BWW Review: Jez Butterworth's Olivier-Winning THE FERRYMAN is A Harvest of Engaging Characters and Performances
The angry graffiti painted on the red bricks of the Bogside alleyway, memorializing Irish Republicans who have fallen in the cause of independence, contributes to the ominous mood of the opening scene of Jez Butterworth's Olivier-winning THE FERRYMAN, which has transferred to Broadway with most of its large London cast intact.
But after a short blackout, the brick wall has been replaced by a warm and inviting farmhouse, and the graffiti has been swapped for dozens of innocent crayon drawings from the large brood of children who call it home.
This simple gesture accomplished by designer Rob Howell perfectly defines the struggle of the enthralling drama's central character, trying to fully escape the violence of his past with a bountiful harvest of familial love
As beautifully played by Paddy Considine, former IRA member Quinn Carney is a kind responsible family man trying to rid himself of his past.
He and his wife Mary (Genevieve O'Reilly) have had seven children, including those played by scene-stealing youngsters Matilda Lawler, Willow McCarthy and Brooklyn Schuck. The night this reviewer attended, the role of 9-month-old Bobby Carney was played by the very well-behaved Theo Ward Dunsmore.
The children are fascinated with the stories told by clairvoyant, but dementia-stricken Aunt Maggie Far Away (Fionnula Flanagan), while jolly philosopher Uncle Patrick (Mark Lambert) amuses the adults. Dour Aunt Patricia (Dearbhla Molloy) holds a particularly intense disdain for the English, including mentally slow farm worker Tom Kettle (Justin Edwards).

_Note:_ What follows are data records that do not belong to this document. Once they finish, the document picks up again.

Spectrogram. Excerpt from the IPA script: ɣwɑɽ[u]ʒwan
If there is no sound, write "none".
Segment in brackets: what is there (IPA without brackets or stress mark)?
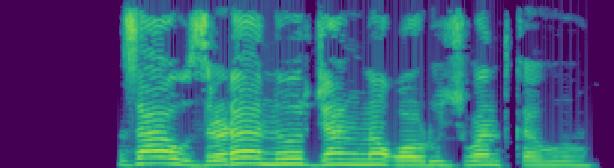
u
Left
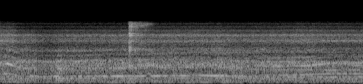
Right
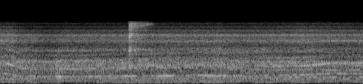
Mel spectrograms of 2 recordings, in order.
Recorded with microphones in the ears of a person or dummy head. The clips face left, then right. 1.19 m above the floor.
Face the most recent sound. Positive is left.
turn(degrees=5)  # may be behind; listen again after turning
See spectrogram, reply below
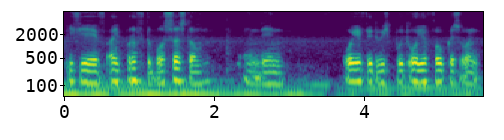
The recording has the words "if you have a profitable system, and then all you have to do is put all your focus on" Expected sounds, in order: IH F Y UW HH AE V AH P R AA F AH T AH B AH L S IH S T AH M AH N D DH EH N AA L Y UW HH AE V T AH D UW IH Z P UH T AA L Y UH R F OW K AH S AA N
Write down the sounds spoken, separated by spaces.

It's time for the annual Harvest Day celebration, and, as usual, the Corcoran cousins (Tom Glynn-Carney, Conor MacNeill and Michael Quinton McArthur) have arrived to pitch in with the chores and enjoy the feasting and dancing. But this year they've brought with them added tension fueled by whiskey shots. It's the summer of 1981 and Prime Minister Margaret Thatcher has refuse to recognize hunger-striking Republican inmates at the Maze Prison as political prisoners.
Ten years earlier, Quinn's brother Seamus, suspected to be an informant, mysteriously disappeared. His widow Caitlin (Laura Donnelly) and emotionally distant son Oisin (Rob Malone) have lived in the farmhouse ever since. With Mary taken to spending her days in bed, claiming to suffer from various viruses, Caitlin has become the mother figure of the home and she and Quinn have developed unspoken romantic feelings for each other.
What the audience knows that the Carney's don't is that Seamus' body has been found and identified and that IRA strongman Muldoon (Stuart Graham) has threatened Father Horrigan (Charles Dale) to use the information he knows about Quinn from taking his confessions to ensure that the circumstances surrounding his brother's death are kept secret.
Butterworth takes his time unfolding details of his plot, focusing more on how a continuing political issue affects family dynamics spanning three generations, leading up to a tense and violent conclusion.
Under Sam Mendes' empathetic direction, the wonderful ensemble company provides deeply-textured and entertaining performances. Despite the three and a quarter hour length (one intermission and a brief pause) the play flies by.
This reviewer didn't care much for Butterworth's previous Broadway outings, JERUSALEM and THE RIVER, but The Ferryman is a completely different kind of drama and its combination of warmth, romance, humor and intrigue is totally engaging.